In the compelling book, written by Jack’s two sons, Sherriff and John Probert, one of the last chapters is entitled ‘The Final Irony’. It’s an apt choice as it tells the story of Jack’s last years, beginning with Selerang Barracks in Singapore, and then, so sadly, Jack becoming part of B Force and sent onto Sandarkan. Jack Moule-Probert, who had already done his duty in an earlier war, died in that murderous death camp. He was one of those too starved and sick to move on and march toward Randau…..Jack died on 10 May 1945. Jack was left in that camp in the jungle to just die. The cold-bloodedness and inhumanity of this is universally known and felt in this country, but for Jack to get so very close to war’s end: irony indeed. He is buried in Labuan War Cemetery in an unidentified grave. Jack was aged 51. (As the 2/2nd Pioneers Association is about to travel there in August, I’m sure Colin Hamley and Jenny Davidson wouldn’t mind putting a poppy somewhere there for me please.)
As bitter an irony, and straightforward horror of Jack’s death in Sandarkan is, I want to tell you the only funny story I can find about him. And it’s a bit wicked in our Australian way.
While a POW in Selerang Barracks in 1942, an unexpected full dress parade was called for all Australians troops for a visiting British general. There were grumbles at the unnecessary nature of this, but as the general moved along the ranks he passed this little fellow, who of course was Jack Moule-Probert. Noticing something amiss, he stopped in his tracks and did a double take. Pointing at Jack’s uniform, the questioning went something like this :
‘That’s an MC ribbon you have there, soldier? An officer’s medal!’
‘Where did you get that?’
‘With the Royal Flying Corps in World War One sir.’
With that the general walked away, looking nonplussed and shaking his head, muttering something like, ‘Colonials!’ Putting Royal Flying officers in the ranks!’ What makes me laugh is that Jack didn’t get the MC for flying, but for escaping from Germany in a pile of coal. Jack should have come home, as many should have from that theatre of war, but when I looked at his older, worn and weather-rugged face in his WW11 uniform, I asked where the young fly boy from the first war went? My only answer is WAR and its unforgiving horrors. No matter what numeral it’s given.
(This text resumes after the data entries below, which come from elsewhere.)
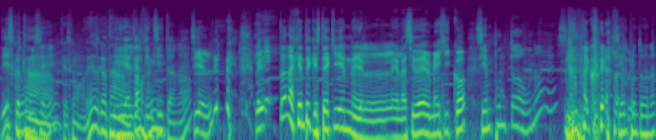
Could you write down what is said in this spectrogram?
Disco. Town, Que es como Disco Town, Y el delfincito, ¿no? Sí, el... Toda la gente que esté aquí en, el, en la Ciudad de México, 100.1 es. no me acuerdo. güey. 100.1.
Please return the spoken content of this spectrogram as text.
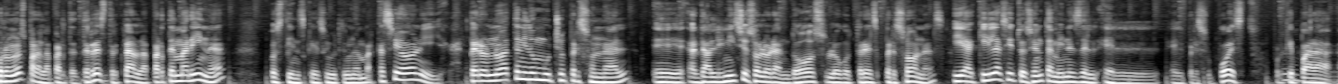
Por lo menos para la parte terrestre. Claro, la parte marina, pues tienes que subirte a una embarcación y llegar. Pero no ha tenido mucho personal. Eh, al inicio solo eran dos, luego tres personas. Y aquí la situación también es del el, el presupuesto. Porque para,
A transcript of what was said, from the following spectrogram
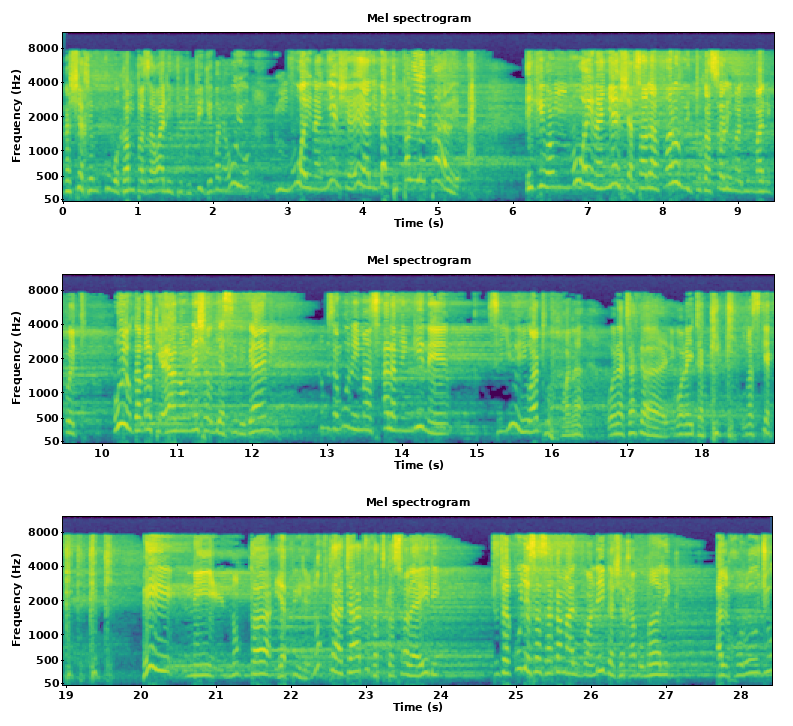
na shekhe mkubwa kampa zawadi pikipiki. Bwana huyu mvua inanyesha, yeye alibaki pale pale ah ikiwa mvua inanyesha swala fardhi tukaswali majumbani kwetu, huyu kabaki anaonyesha ujasiri gani? Ndugu zangu, ni masala mengine, sijui watu wana, wanataka wanaita kiki, unasikia kiki kiki. Hii ni nukta ya pili. Nukta ya tatu katika swala ya Idi, tutakuja sasa kama alivyoandika Sheikh Abu Malik, alkhuruju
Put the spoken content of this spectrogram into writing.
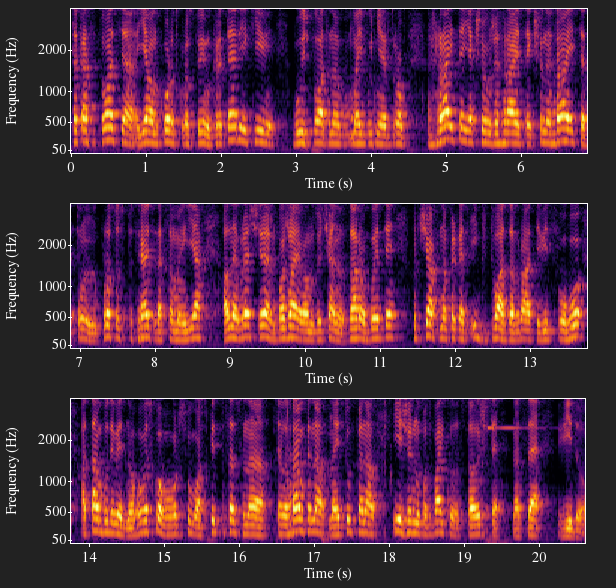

Jack Moule-Probert straddled the world; he straddled two world wars.
I would like to finish here today by marking the death of one other of those names on the wall behind us. I have been completely taken up by the RAN, and HMAS Perth 1 in particular, and one of their own died just before Christmas. Lieutenant Gavin Roy Campbell, RAN (Retd) was the last of Perth’s officers. An exemplar of a man. A good friend, a very good Australian and ex-POW of Williams Force on the Thai Burma railway. Gavin’s POW story is long and he was generous enough to let me into some of it; but not too much, as is the way of ex-POWs. Basically, we became friends; such good friends that he and I used to rag one another about our respective football teams most Saturdays: I will miss him this winter. David Manning, a fellow shipmate of Gavin’s is here today and I know he too will join me in remembering Gavin as a particularly good bloke. Which is not such a bad way to remember anyone I think.
With that, I thank you and leave you with something author and ex-POW Rowan Rivett wrote about his fellow prisoners of war some years after returning to Australia. Rivett wrote, ‘We have found and witnessed higher human qualities among our fellows than were ever normally experienced in civil life.’ Great commentary by one who was there.
And finally, those epic words: ‘When you go home tell them of us, and say, for your tomorrow we gave our today.’ Following this same sentiment, two of my sons recently stood in a Greek field at the monument of Thermopylae that read –
“Go tell the Spartans,
that we lie here,
obedient to their laws.’
Thank you gentlemen.
Lest we forget.